Records for processing below:

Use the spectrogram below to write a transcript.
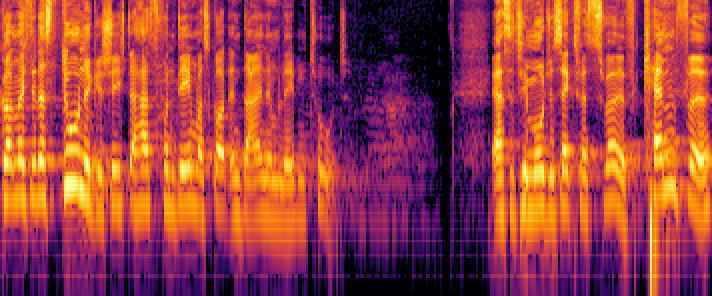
Gott möchte, dass du eine Geschichte hast von dem, was Gott in deinem Leben tut. 1 Timotheus 6, Vers 12. Kämpfe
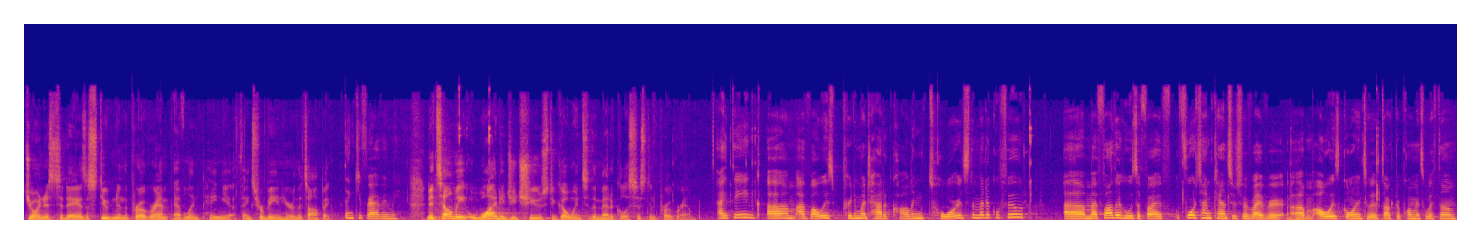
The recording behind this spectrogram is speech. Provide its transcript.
Join us today as a student in the program, Evelyn Pena. Thanks for being here in the topic. Thank you for having me. Now tell me, why did you choose to go into the medical assistant program? I think um, I've always pretty much had a calling towards the medical field. Uh, my father, who was a four-time cancer survivor, mm -hmm. um, always going to his doctor appointments with him.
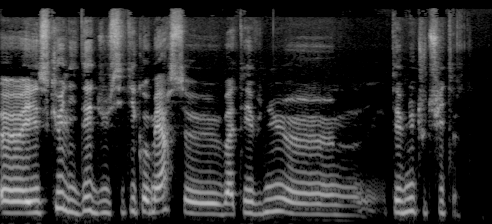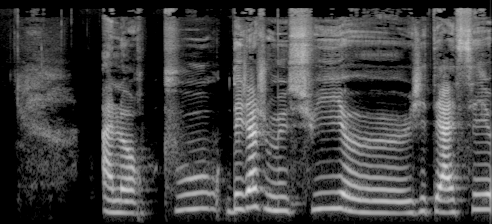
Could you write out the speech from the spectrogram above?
Est-ce que l'idée du site e-commerce bah, t'est venue, venue tout de suite? Alors, pour déjà, je me suis, j'étais assez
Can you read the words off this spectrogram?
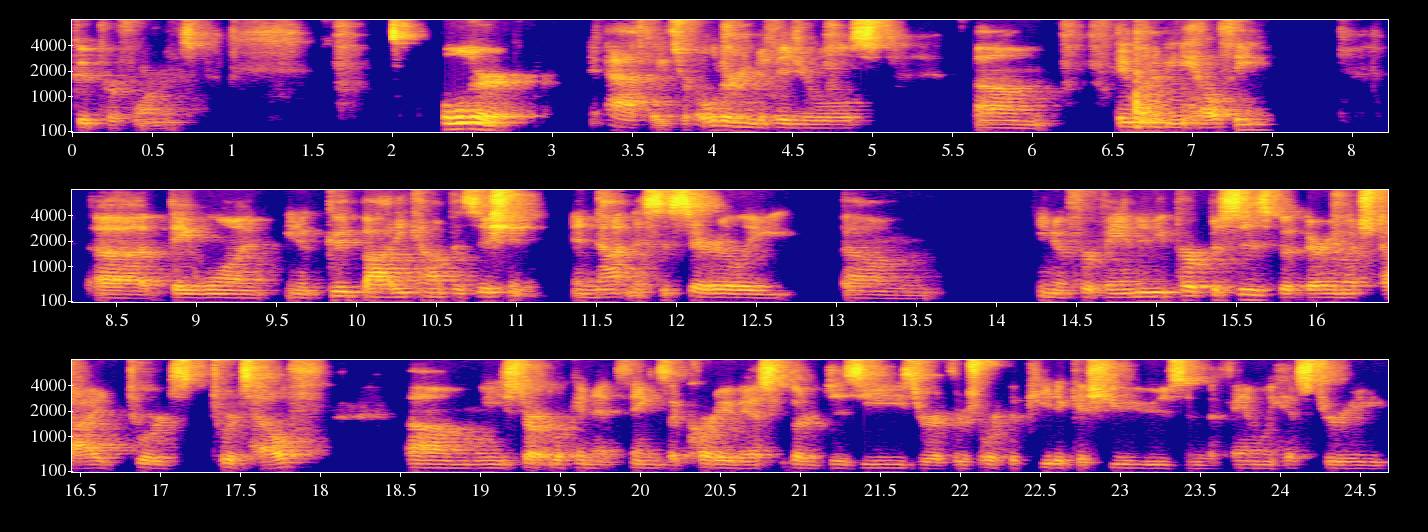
good performance older athletes or older individuals um, they want to be healthy uh, they want you know good body composition and not necessarily um, you know for vanity purposes but very much tied towards towards health um, when you start looking at things like cardiovascular disease or if there's orthopedic issues in the family history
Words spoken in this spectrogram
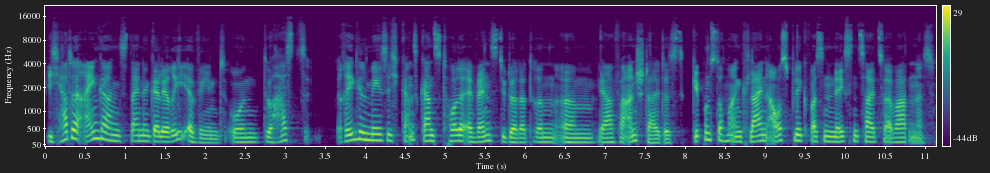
ich hatte eingangs deine Galerie erwähnt und du hast regelmäßig ganz, ganz tolle Events, die du da drin ähm, ja, veranstaltest. Gib uns doch mal einen kleinen Ausblick, was in der nächsten Zeit zu erwarten ist.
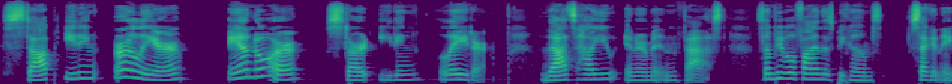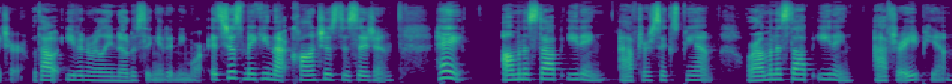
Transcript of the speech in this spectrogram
stop eating earlier and or start eating later. That's how you intermittent fast. Some people find this becomes second nature without even really noticing it anymore. It's just making that conscious decision. Hey, I'm going to stop eating after 6 p.m., or I'm going to stop eating after 8 p.m.,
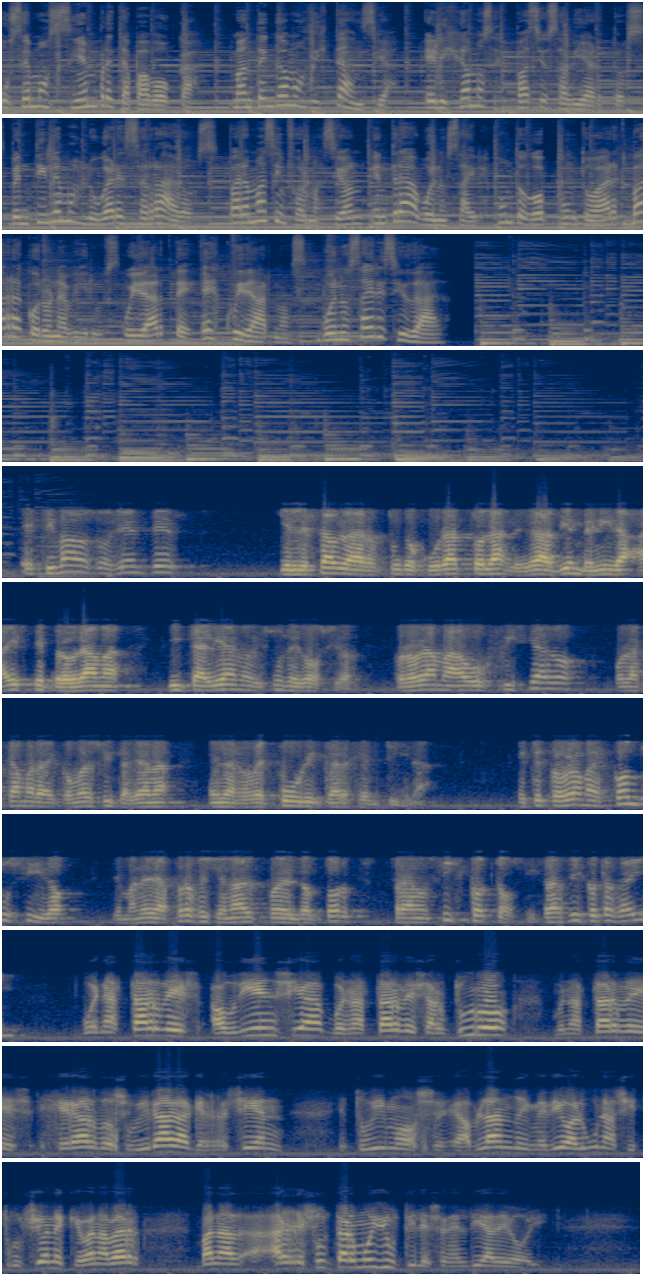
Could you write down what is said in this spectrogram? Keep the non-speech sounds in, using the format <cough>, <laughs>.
Usemos siempre tapaboca. Mantengamos distancia. Elijamos espacios abiertos. Ventilemos lugares cerrados. Para más información, entra a buenosaires.gov.ar barra coronavirus. Cuidarte es cuidarnos. Buenos Aires Ciudad. Estimados oyentes, quien les habla Arturo Curátola, les da la bienvenida a este programa italiano y sus negocios. Programa oficiado por la Cámara de Comercio Italiana en la República Argentina. Este programa es conducido de manera profesional por el doctor Francisco Tosi. Francisco, ¿estás ahí? Buenas tardes, audiencia. Buenas tardes, Arturo. Buenas tardes, Gerardo Subiraga, que recién estuvimos eh, hablando y me dio algunas instrucciones que van a ver, van a, resultar muy útiles en el día de hoy.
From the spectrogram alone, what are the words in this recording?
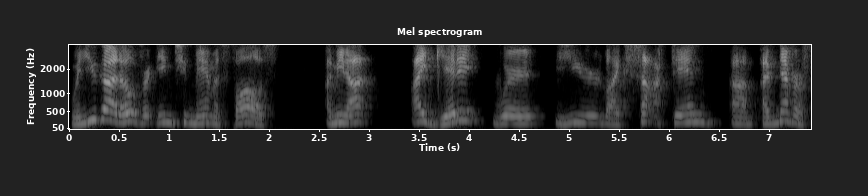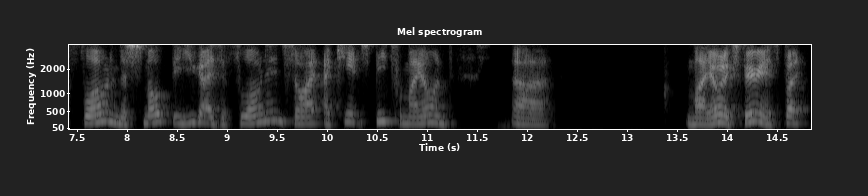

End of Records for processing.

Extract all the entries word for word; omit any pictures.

Use the spectrogram below to write a transcript.
Gott möchte, dass du eine Geschichte hast von dem, was Gott in deinem Leben tut. 1 Timotheus 6, Vers 12. Kämpfe
The recording behind this spectrogram is speech. Provide its transcript.
Join us today as a student in the program, Evelyn Pena. Thanks for being here in the topic. Thank you for having me. Now tell me, why did you choose to go into the medical assistant program? I think um, I've always pretty much had a calling towards the medical field. Uh, my father, who was a four-time cancer survivor, mm -hmm. um, always going to his doctor appointments with him.
Could you write out the speech from the spectrogram above?
Est-ce que l'idée du site e-commerce bah, t'est venue, venue tout de suite? Alors, pour déjà, je me suis, j'étais assez
Can you read the words off this spectrogram?
good performance older athletes or older individuals um, they want to be healthy uh, they want you know good body composition and not necessarily um, you know for vanity purposes but very much tied towards towards health um, when you start looking at things like cardiovascular disease or if there's orthopedic issues in the family history
Words spoken in this spectrogram
ich hatte eingangs deine Galerie erwähnt und du hast regelmäßig ganz, ganz tolle Events, die du da drin ähm, ja, veranstaltest. Gib uns doch mal einen kleinen Ausblick, was in der nächsten Zeit zu erwarten ist.
Transcript of the speech in this spectrogram
stop eating earlier and or start eating later. That's how you intermittent fast. Some people find this becomes second nature without even really noticing it anymore. It's just making that conscious decision. Hey, I'm going to stop eating after 6 p.m., or I'm going to stop eating after 8 p.m.,
Could you write down what is said in this spectrogram? Keep the non-speech sounds in, using the format <cough>, <laughs>.
Usemos siempre tapaboca. Mantengamos distancia. Elijamos espacios abiertos. Ventilemos lugares cerrados. Para más información, entra a buenosaires.gov.ar barra coronavirus. Cuidarte es cuidarnos. Buenos Aires Ciudad. Estimados oyentes, quien les habla Arturo Curátola, les da la bienvenida a este programa italiano y sus negocios. Programa oficiado por la Cámara de Comercio Italiana en la República Argentina. Este programa es conducido de manera profesional por el doctor Francisco Tosi. Francisco, ¿estás ahí? Buenas tardes, audiencia. Buenas tardes, Arturo. Buenas tardes, Gerardo Subiraga, que recién estuvimos eh, hablando y me dio algunas instrucciones que van a ver, van a, resultar muy útiles en el día de hoy.
From the spectrogram alone, what are the words in this recording?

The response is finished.